After this lightning, of course, came the rattling thunder; the loud and droning sounds of name-calling and rhetoric which rumbled on through the summer months and into the chilly autumn air of September and October. At this point the storm was at its height; it had taken many more victims, as only the foundations of the world’s markets were left standing, and the once powerful ‘reasoned debate’ had been killed by the loud shouts and accusations issued from the thunder and wind.
This was the point at which the people who had been fighting the storm thought that this tyrannical typhoon would surely fade away. Yet the storm wasn’t done.
On 8th November, lightning struck again, this time in Washington D.C. Although in their veins, many were blue-blooded, their states and their skies had been painted red, the White House burned orange and the financial markets finally fell completely.
As December came around, destruction and devastation were all one could see, the storm had done its job well. Tensions between countries were high in their dishevelled state, and ongoing internal conflicts took new, unfortunate turns which added more grey clouds and rain to the situation.

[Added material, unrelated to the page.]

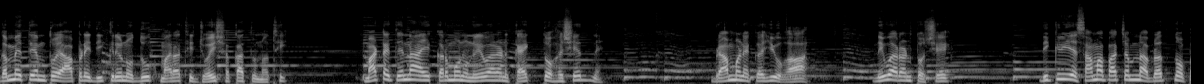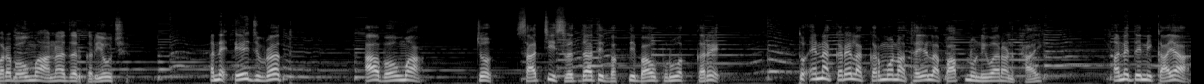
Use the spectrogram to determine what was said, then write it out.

The casualties of ‘The Great Storm of 2016’ are debatable, yet from those I have counted, the financial markets, freedoms, liberty, and ‘reasoned debate’ stand among those who lost their lives to this tumultuous downpour of ignorance and resentment.
Yet there is light through the clouds, there is brightness behind the dull. All storms, monsoons, squalls, and cyclones eventually die down. Until then, those opposed to the storm need to protect themselves. Board up their houses with sandbags made of logic, and seal the cracks with cement made from reason. Not only that, but they should spread the word so that others can do the same; they should help revive the corpse of reasoned debate rather than add to the noise of the thunder with angry retorts and rhetoric.
‘The Great Storm of 2016’ has truly been ‘great’ and terrible. Now, we shall see where its winds will carry us.
Luke J Goodstadt is currently studying History and Politics. When he is not attending lectures he enjoys cycling, reading and writing.